Bruce L. Miller, MD, holds the A.W. and Mary Margaret Clausen Distinguished Professorship in Neurology at the University of California, San Francisco, directs the UCSF Memory and Aging Center and is a director of the Global Brain Health Institute. He is the principal investigator of the NIH-sponsored Alzheimer’s Disease Research Center and program project grant on frontotemporal dementia. In addition, he helps lead the Tau Consortium and the Bluefield Foundation, precision medicine collaborations focused on developing treatments for tauopathies and progranulin-mediated forms of frontotemporal dementia.

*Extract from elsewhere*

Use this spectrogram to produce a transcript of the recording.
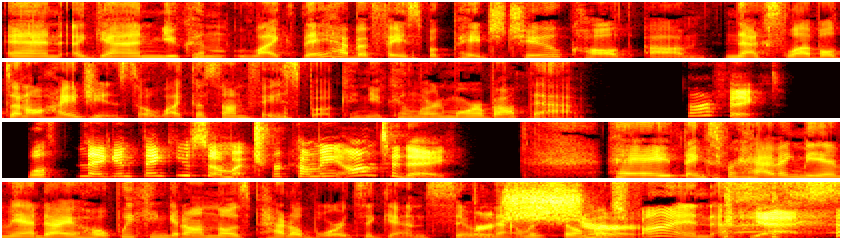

Miller is a behavioral neurologist who studies the underlying mechanisms of neurocognitive disorders and is a world-renowned expert in the diagnosis and management of dementia. Until recently, most cases of dementia were classified as Alzheimer’s disease with little awareness of the importance of non-Alzheimer dementias. Miller’s description of changes in behavior, language and emotion in the setting of aging have improved the separation of various neurodegenerative diseases from one another, in particular, Alzheimer’s disease from frontotemporal dementia. To support people after diagnosis, Miller has pioneered groundbreaking changes in the provision of care coordination for patients with dementia and their caregivers. His ongoing work includes overseeing a healthy aging study and an artist-in-residence program, both of which emphasize positive aspects of aging.
Miller has been featured in Fortune Magazine, the New York Times, 60 Minutes, the Charlie Rose Show and the PBS Newshour. He has authored more than 800 publications and written several books: The Human Frontal Lobes, The Behavioral Neurology of Dementia and Frontotemporal Dementia. He has received many awards including the Potamkin Award from the American Academy of Neurology, the Elliot Royer Award from the San Francisco Neurological community, the UCSF Academic Senate Distinction in Mentoring Award and the Robert A. Fishman Award and Lecture. In 2016, Miller was elected to the National Academy of Medicine.